The simplest systems subject to gravitational forces where one can look for relativistic effects not predicted by Newtonian gravitation are binary systems. In fact, some of the classical tests of relativity involve the dynamics of planets in the solar system. Members of the Ole Miss group have studied various aspects of the relativistic dynamics of gravitating binary systems, including the onset of chaos in the motion around perturbed black holes (this work has generated interest because of its potential consequences for the emitted pattern of gravitational radiation), and the effect of the global evolution of the universe on binary systems (the general issue had been around for a long time, and it is known that the effects are very small, but a qualitatively new contribution to the precession of the orbits was found).
Regarding the structure of the gravitating objects themselves, although they involve an infinite number of degrees of freedom, one can study many of their features using simplified models with a high degree of symmetry or lower-dimensional models of gravity, useful for addressing issues in classical gravity that are too difficult to study in four dimensions. Gravitational collapse in three dimensions, for example, can be discussed analytically for a variety of models. Although gravity in three dimensions does not have propagating degrees of freedom (there are no vacuum gravitational waves), black hole solutions with constant curvature have been found. These analytical solutions allow us to test and compare numerical methods, and to discuss in detail the nonlinear dynamics of the gravitational field.
In classical cosmology, Ole Miss researchers have studied the dynamics of models of the early universe, in which the evolution of the gravitational field itself is chaotic; this may have consequences for our understanding of how the present universe emerged from the initial state. In addition, the amplification of the metric quantum fluctuations which are created during inflation is expected to produce a cosmic background of gravitons which, if seen today as relics of the early universe, would give us unique information about the primordial state of our universe. Recent studies of Ole Miss researchers include inflationary graviton production in braneworld models, mixing of massless and massive modes of the tensor perturbation spectrum, and the enhancement of the massless spectral amplitudes.
Quantum Gravity – Theory
The theory of quantum gravity is still in the process of being built. However, several approaches are being actively developed and can be considered promising candidates for the theory. In particular, over the past two decades, two approaches have emerged as the leading ones because they have been developed to a considerable extent and include many features that should be present in a theory of quantum gravity: superstrings and loop quantum gravity.

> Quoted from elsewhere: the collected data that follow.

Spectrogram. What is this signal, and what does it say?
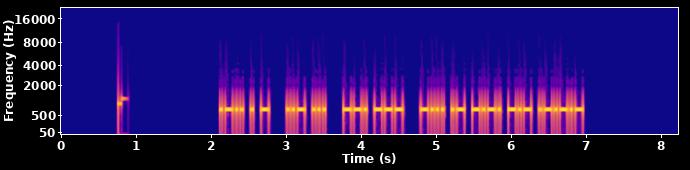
Morse code, heard as a keyed tone, about 34 wpm, 700 Hz. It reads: LET US GO BACK.
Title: Sentences from Top 300 Words 35wpm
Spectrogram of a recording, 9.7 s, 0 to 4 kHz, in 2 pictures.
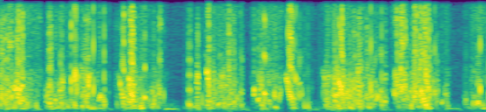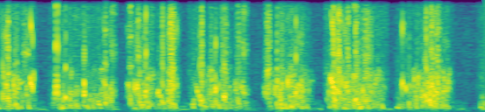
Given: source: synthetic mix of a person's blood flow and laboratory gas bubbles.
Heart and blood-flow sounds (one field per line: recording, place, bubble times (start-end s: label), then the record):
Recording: Doppler ultrasound of blood flow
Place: precordium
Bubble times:
0.00-1.09 s: bubbles
1.14-1.68 s: bubbles
1.84-2.44 s: bubbles
2.50-3.13 s: bubbles
3.19-4.52 s: bubbles
4.63-5.24 s: bubbles
5.36-6.04 s: bubbles
6.12-6.67 s: bubbles
6.75-7.37 s: bubbles
7.48-8.00 s: bubbles
8.11-8.74 s: bubbles
8.80-9.39 s: bubbles
9.63-9.72 s: bubbles
From the record:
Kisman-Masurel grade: 444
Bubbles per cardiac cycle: continuous sound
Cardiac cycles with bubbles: 100%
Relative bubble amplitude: maximal (0.775 to 0.999)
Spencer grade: 4 (maximum detectable bubble signal sounding continuously throughout systole and diastole of every cardiac period, and overriding the amplitude of the normal cardiac signals)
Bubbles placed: anywhere in the cardiac cycle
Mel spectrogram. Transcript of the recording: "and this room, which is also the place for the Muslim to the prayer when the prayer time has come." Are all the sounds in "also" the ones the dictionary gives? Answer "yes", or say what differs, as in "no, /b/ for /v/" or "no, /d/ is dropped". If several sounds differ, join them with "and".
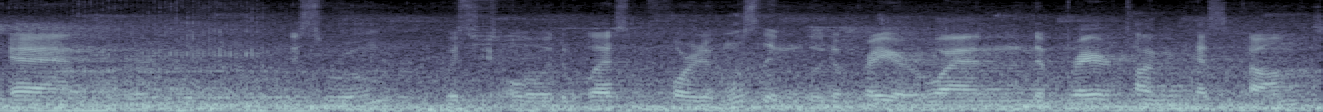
no, /s/ is dropped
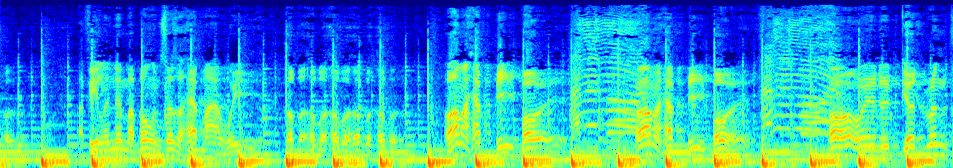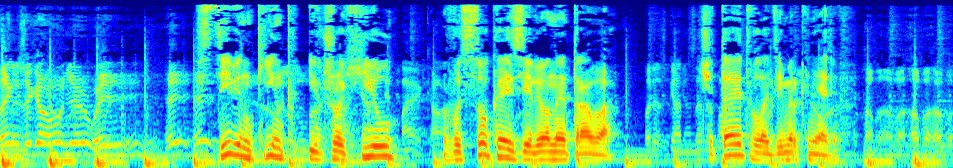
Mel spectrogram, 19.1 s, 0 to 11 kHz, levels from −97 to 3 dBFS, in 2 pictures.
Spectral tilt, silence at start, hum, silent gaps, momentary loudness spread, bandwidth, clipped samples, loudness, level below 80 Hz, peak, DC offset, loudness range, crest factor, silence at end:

The loop quantum gravity approach is one in which priority is given to a consistent, non-perturbative, rigorous quantization of gravity as a theory of the spacetime geometry, based on a canonical formalism; matter is then added when the theory is sufficiently well understood. Techniques developed over the past 10 years or so have put loop quantum gravity on a firm mathematical ground and have made it similar to theories of other interactions, particularly gauge theories. The aspects studied at Ole Miss are based mainly on geometrical aspects of this approach, in which the quantum geometry of spacetime at the smallest scales indicates that the continuum picture drawn from our experience at large scales breaks down. Problems studied here include calculating the macroscopic observational effects of the microscopic quantum geometry, and finding quantum states for gravity which have the property that the appear like a classical continuum at large scales.

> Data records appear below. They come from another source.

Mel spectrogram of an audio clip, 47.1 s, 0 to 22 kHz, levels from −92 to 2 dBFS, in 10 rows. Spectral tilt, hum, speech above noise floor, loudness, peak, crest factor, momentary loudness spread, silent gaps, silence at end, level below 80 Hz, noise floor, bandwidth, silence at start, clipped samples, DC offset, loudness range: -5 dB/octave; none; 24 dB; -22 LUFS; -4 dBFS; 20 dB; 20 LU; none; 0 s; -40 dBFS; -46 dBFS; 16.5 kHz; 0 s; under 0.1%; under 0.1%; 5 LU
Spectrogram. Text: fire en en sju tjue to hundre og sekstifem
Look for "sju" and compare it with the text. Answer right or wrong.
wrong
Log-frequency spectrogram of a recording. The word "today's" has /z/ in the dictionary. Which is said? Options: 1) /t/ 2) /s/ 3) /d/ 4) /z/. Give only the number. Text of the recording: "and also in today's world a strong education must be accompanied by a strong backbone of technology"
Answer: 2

1 Question: What is the difference between theoretical physics and mathematical physics? Answer: Theoretical physics is done by physicists who lack the necessary skills to do real experiments; mathematical physics is done by mathematicians who lack the necessary skills to do real mathematics. [in D Mermin, Physics Today May 2004, p10]